@BCatDC said...
This comment has been removed by the author.
@BCatDC said...

Hi, I'm Ben, I work for The Stream. You certainly got our attention. :) I just got a tweet mentioning your article. A bunch of us are reading your blog right now. I sent the link around. We're sorry that your previous comments weren't included in the show. You are right that there are TONS of conversations to have about Sudan. My wife actually did a lot of work in Juba and Yei leading up to the referendum. Listen, do you have Skype? Where do you live?

Moez Ali said...

Dka: This has nothing to do with the NCP, the SPLM or any political entity in Sudan. There's a conflict - whether political, ethnic or tribal shouldn't matter - and people are dying. There's a severe lack of coverage, which I think quite frankly could be a very interesting debate on The Stream. Discussing consistent lack of coverage and its effects is something that's also being missed in news outlets these days. So, yes, I might give the BBC a shout.

Ben - thank you for reading the post. I live in Kuwait. I think The Stream already has my details because I was recently invited to do a storify. If that's a way to get Sudan to be mentioned then I'm definitely willing to participate.

Dka said...

I agree with you about Sudan being marginalized in the media. The last thing that was covered well was the referendum in January. No one has mentioned Abyei, Darfur [as if people are not dying of famine or massacred],economical sanctions/crisis and lets not forget the affect of South Sudan's independence come july 7. The list goes by all means rant, speak...tell our story. I feel there are many of us who are willing to speak more openly if given a chance.

let me know how things work out with the stream.


Moez Ali said...

Even the referendum in January was overshadowed by the revolutions in the region. I bet you no one knows that the Southern Sudanese voted 99% for secession. I doubt even the July 9th independence will be given the coverage it's due. Just makes you think, if this was Egypt it would've been a completely different story. So it seems if your not of geographical strategic importance you can die all you want, then you MIGHT make a headline or too. It's not only Al Jazeera, everyone neglects Sudan.

KonWomyn said...

You might wanna have a look at this article which appeared on AJE's site recently, questioning the Sudan media bias.

Dka said...

By everyone, i hope you also mean sudan because south of Khartoum, wait even as far as one knows and those who do quickly brush away the information. So, don't blame only the media but we as Sudanese have failed to bring the attention of the world to out issues and this is because we do not campaign for it ourselves.

Read the article link posted above.

Moez Ali said...

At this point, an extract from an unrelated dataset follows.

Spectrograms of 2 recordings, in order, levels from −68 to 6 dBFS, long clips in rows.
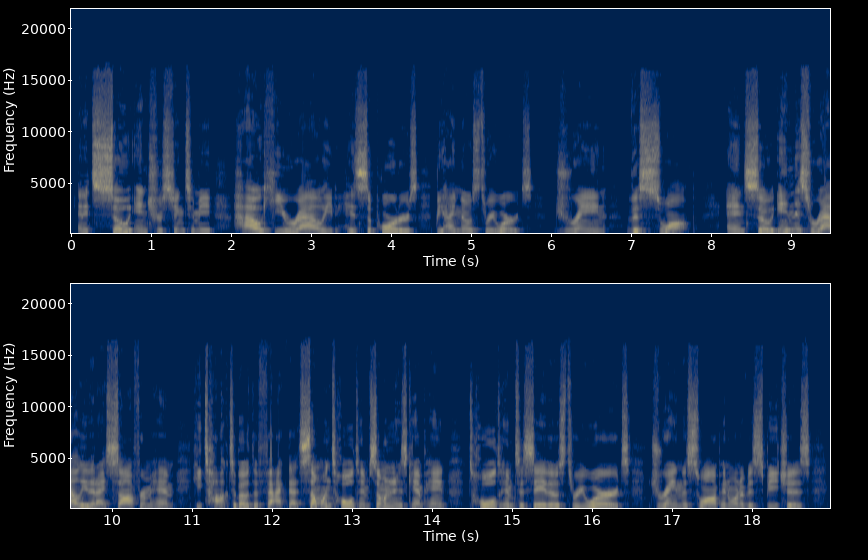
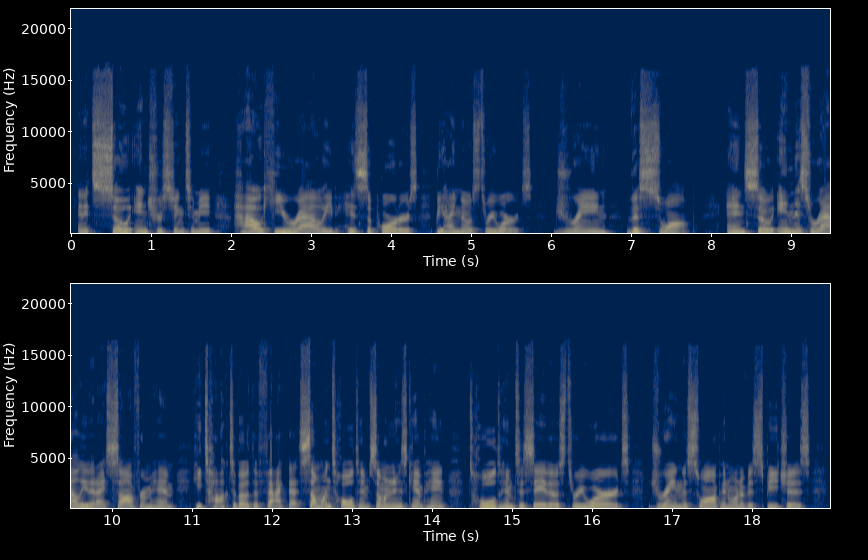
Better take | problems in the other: second | thin; very; fading below 400 Hz

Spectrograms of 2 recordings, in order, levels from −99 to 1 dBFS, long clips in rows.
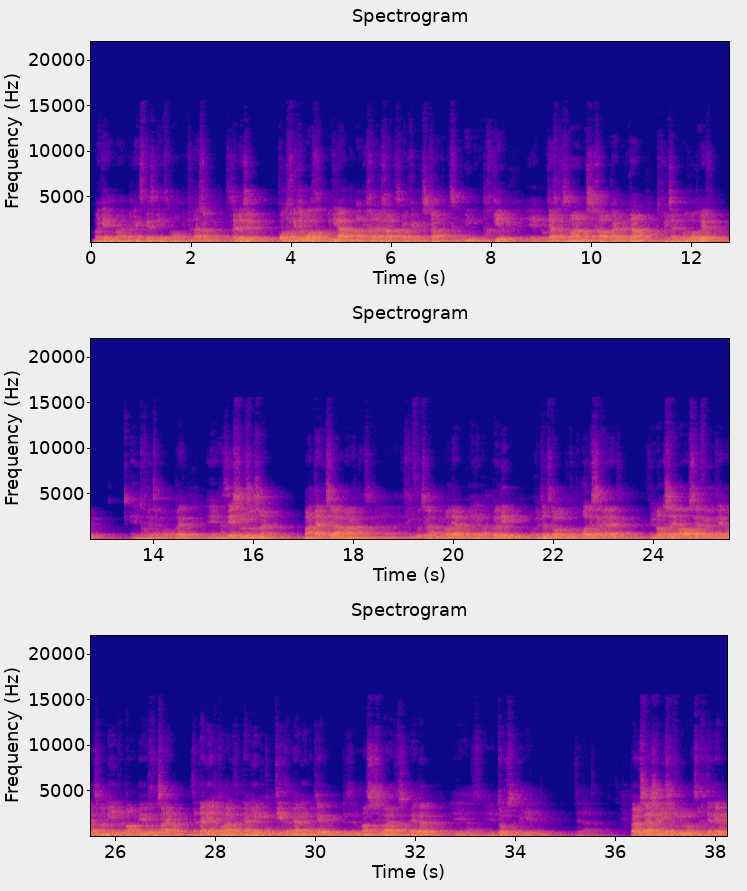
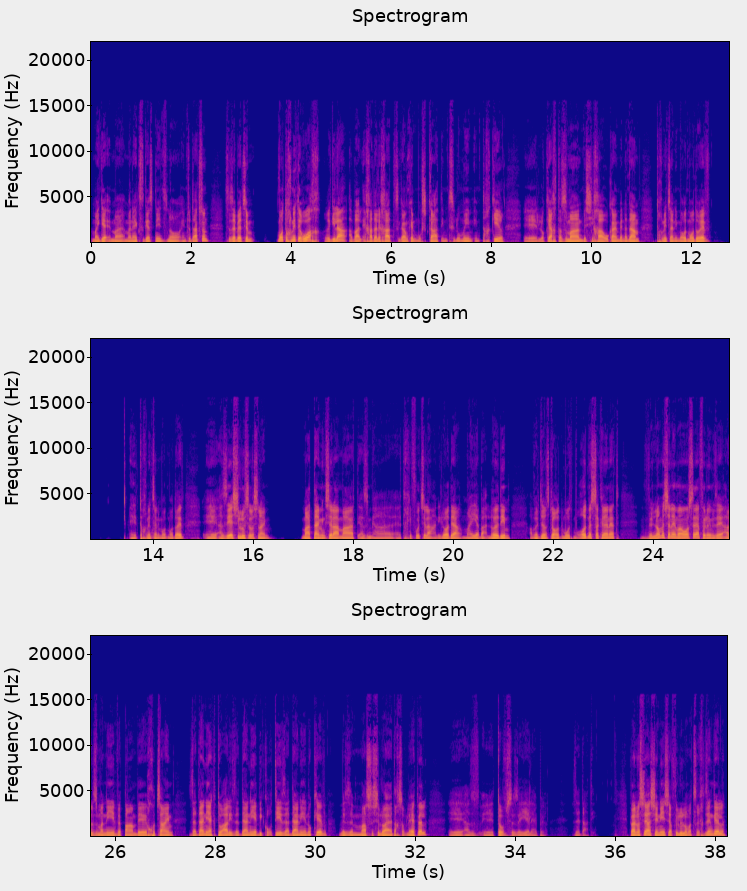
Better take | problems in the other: second | room echo; strong; dies away in 1.8 s // off-mic speech; far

Kon: yea, I read the article earlier today. It addresses a very good point and I'm actually working on a blog post to address it. Thanks for sharing though.

Dka: That's very true. It also highlights the inactivity and, frankly, near abolition of local media and news outlets. I don't think any Sudanese journalists are vigorously covering the conflict in the South. You're right in saying that it's our job to publicize Sudan's problems.

SuperMojok said...

watched the stream yes when they talked for 5 sec about sudan, 4 of them about Clooney organization , did not feel MENA audience were the target, more like a show to European n american audience and the presenter is sort of joking guy who take subject lightly which does not bond well with our ppl who r full of anger with at is happening in sudan where